The pair writhed and choked, praying each breath would not be their last. Both sat—and sunk—in the soiled wetland. Their hands and feet were buried as they tried to steady themselves. Neither had strength enough to stand. They were immobilized. Spent. But still they remained firmly in one another's sight. Each was battered and bruised, almost broken. Each was stained head to toe in mud and blood. And as they drew their bated breaths, as they stared into one another's eyes, only now did they see the face of their foe. It was swollen and dirty, but it was a face nonetheless. Neither possessed a helm or mask, and the hoods could only obscure so much. Yet before that moment, they were nothing more than another faceless being that stood in their way. But no longer.

All they had cared about was ending the other's life. And only now did they begin to question why.

They were enemies. But why?

They hated each other. But why?

Because they were told to, long ago. Because Sovereigns and Templars had been fighting for centuries, and would continue fighting for centuries still. They knew nothing of each other besides the idea of what they might represent. Someone of light. Someone of dark. Only now, they were neither. All around them was the stew of death, flavored with the bodies of fallen soldiers they had mercilessly marched into battle. They had been given a mission. To seek out their foes and eradicate them. Nothing else mattered. Nothing else warranted thought. Everything was pointless other than their goal. Only now did the two survivors realize that their goal was just as pointless as everything else. They fought, killed, and almost died at the words of another. They were forced to act not of their own wants and desires, but those of others. They were tools to be cast aside the moment they outlived their purpose.
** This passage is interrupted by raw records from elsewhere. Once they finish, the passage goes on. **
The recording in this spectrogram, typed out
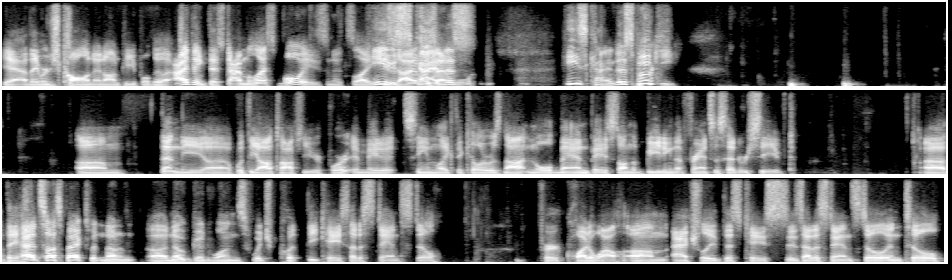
Yeah, they were just calling in on people. They're like, I think this guy molests boys, and it's like, He's dude, I was kind at, of he's kind of spooky. um then the uh with the autopsy report it made it seem like the killer was not an old man based on the beating that francis had received. Uh they had suspects but none uh no good ones which put the case at a standstill for quite a while. Um actually this case is at a standstill until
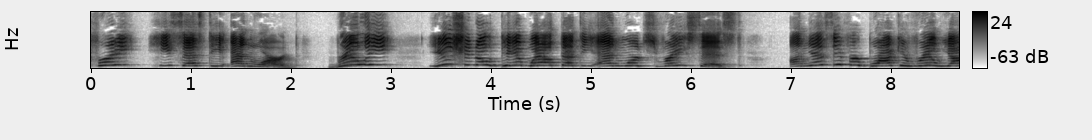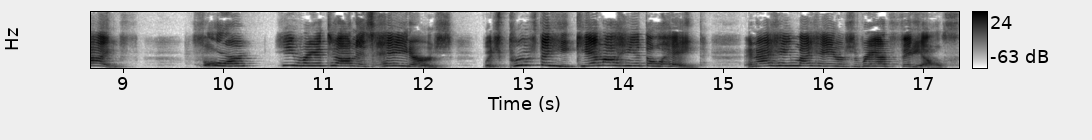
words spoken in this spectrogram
Three, he says the N-word. Really? You should know damn well that the N-word's racist. Unless if for Brock in real life. Four, he ranted on his haters, which proves that he cannot handle hate. And I hate my haters' rant videos.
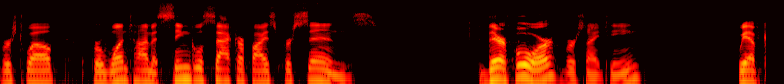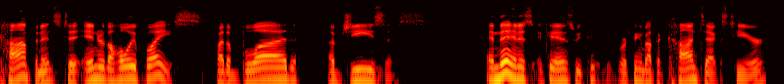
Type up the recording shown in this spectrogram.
verse 12, for one time a single sacrifice for sins. Therefore, verse 19, we have confidence to enter the holy place by the blood of Jesus. And then, as, again, as we think, we're thinking about the context here,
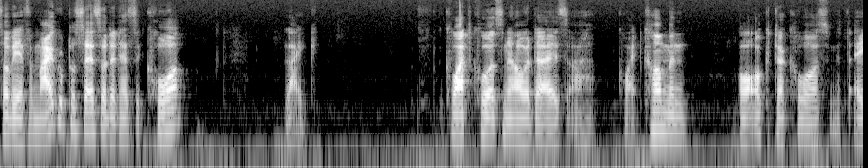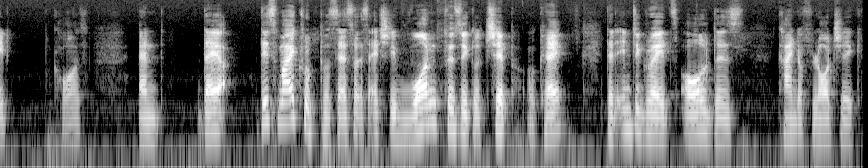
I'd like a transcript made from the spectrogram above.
So we have a microprocessor that has a core, like quad cores nowadays are quite common, or octa cores with eight cores. And they are, this microprocessor is actually one physical chip, okay, that integrates all this kind of logic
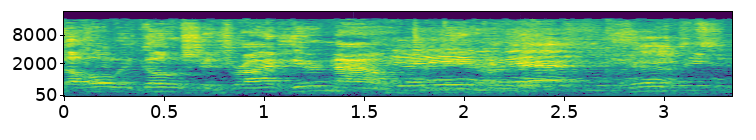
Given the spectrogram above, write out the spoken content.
The Holy Ghost is right here now. to be with you.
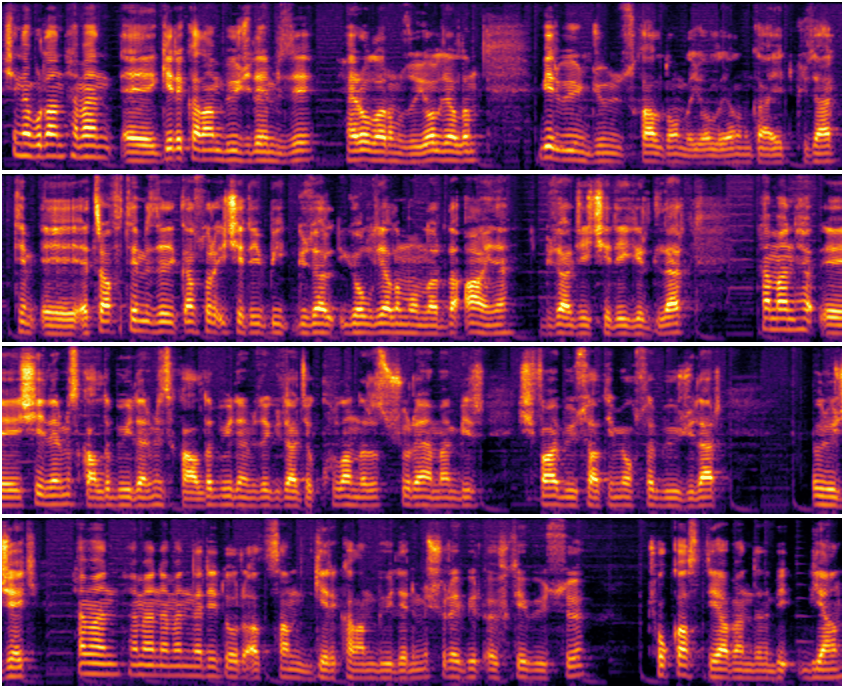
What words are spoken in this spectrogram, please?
Şimdi buradan hemen e, geri kalan büyücülerimizi, herolarımızı yollayalım. Bir büyücümüz kaldı onu da yollayalım gayet güzel. Tem, e, etrafı temizledikten sonra içeriye bir güzel yollayalım onları da aynen. Güzelce içeriye girdiler. Hemen e, şeylerimiz kaldı, büyülerimiz kaldı. Büyülerimizi güzelce kullanırız. Şuraya hemen bir şifa büyüsü atayım yoksa büyücüler ölecek. Hemen hemen hemen nereye doğru atsam geri kalan büyülerimi. Şuraya bir öfke büyüsü. Çok astı ya benden bir, bir an.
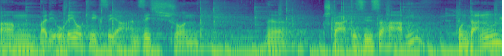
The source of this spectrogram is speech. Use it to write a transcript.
ähm, weil die Oreo Kekse ja an sich schon eine starke Süße haben. Und dann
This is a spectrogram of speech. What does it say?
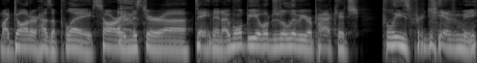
My daughter has a play. Sorry, Mister uh, Damon, I won't be able to deliver your package. Please forgive me.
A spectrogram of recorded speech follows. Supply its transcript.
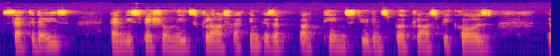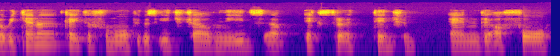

And now, they were alone. Stuck with each other. Tired and at the end of their reach. For the first time, it was up to them to choose what happened next. No superiors looking over their shoulders. No governments giving them orders. They had each survived for this long, unable to kill the other. But not unwilling.

Seeing their opponent soiled and covered with muck, they realized they were all but identical. A thought that brought them no solace. They didn't want to be the same. Their entire identity depending on their being different. That was why they fought. That was why they sacrificed so much. If they were the same, then what was it all for?

They were left with a choice. Use this moment of clarity to end the other, on their own terms rather than because it was expected of them. Or continue to survive. Neither could rightly return to their homes. But there were places beyond the Dominion. Beyond the Federation. Beyond Ardonia. Would they fight, as they always had, as others always would? Would they simply part ways, disregarding every tenet instilled by their upbringing? Or would they walk a completely different path side by side, finding more in common with each other than their respective Orders?

Preserve the dichotomy of the light and the dark? The black and the white? Or take one step further into the gray.